I continue to enjoy Yamamori’s stylish character designs. Suzume’s moments of introspection and insight as she’s attempting to get a handle on the world around her keeps Daytime Shooting Star interesting. It is easy to see how she’ll eventually grow up to be a formidable adult.

Daytime Shooting Star, Vol 3

Daytime Shooting Star by Mika Yamomori

I’m still enjoying this manga that focuses on the subgenre of teacher-student romance, even though I think the teacher in question has terrible boundaries and the only way for this story to end happily is for Suzume to actually date someone her own age. Perhaps an elaborate time jump where Suzume and Mr. Shishio get together after she has completed college and done a stint in the Peace Corps would also work.

Daytime Shooting Star 3

I was trying to pinpoint why I like this series so much when other Shojo Beat series are more seriously tackling the nature of grief (Ao Haru Ride) or delving into teenage introspection while juggling a love triangle (Shortcake Cake), and I came to the conclusion that for some reason I’m more affected by the art in Daytime Shooting Star. There’s something whimsical about the way that Yamamori designs her characters that just causes me to find practically everyone in the manga adorable and sympathetic.

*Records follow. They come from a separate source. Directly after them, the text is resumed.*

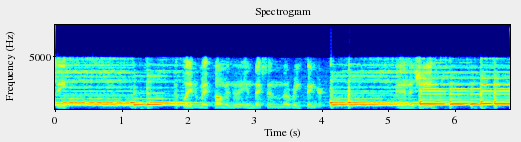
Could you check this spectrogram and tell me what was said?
see? I played with my thumb and the index and the ring finger. And the G.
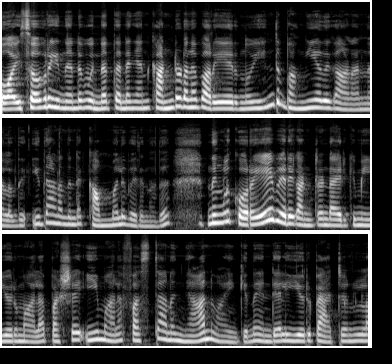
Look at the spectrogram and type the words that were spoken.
വോയിസ് ഓവർ ചെയ്യുന്നതിന്റെ മുന്നേ തന്നെ ഞാൻ കണ്ടുടനെ പറയായിരുന്നു എന്ത് ഭംഗി അത് കാണാൻ എന്നുള്ളത്? ഇതാണ് അതിന്റെ കമ്മൽ വരുന്നത്. നിങ്ങൾ കുറേ പേര് കണ്ടിട്ടുണ്ടായിരിക്കും ഈ ഒരു മാല. പക്ഷേ ഈ മാല ഫസ്റ്റാണ് ഞാൻ വാങ്ങിക്കുന്നത്. എന്റെ ഈ ഒരു പാറ്റേണിലുള്ള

Suzume deals with an onslaught of emotions as she confesses her feelings to Mr. Shishio when he is asleep, only to realize that he was actually awake. She endures a torrent of teenage embarrassment, and her emotional state isn’t helped all that much when Shishio’s super cool ex-girlfriend starts hanging around again. While Suzume starts researching hypnosis to discover if she will be able to erase someone’s memories, she is able to process her feelings more by talking to Nekota. Suzume decides to get things out into the open with Mr. Shishio, but then ends up running into Mamura who clearly still likes her. Will Suzume’s role as the one girl who Mamura doesn’t seem to be allergic to lead to a new, more age appropriate romance? Both the teenagers and youngish adults in Daytime Shooting Star all seem to be dealing with their own emotional issues due to a variety of reasons, and it is interesting to see Suzume evolve and take charge of her life, even though she’s aware that some of her actions are going to lead to disappointment.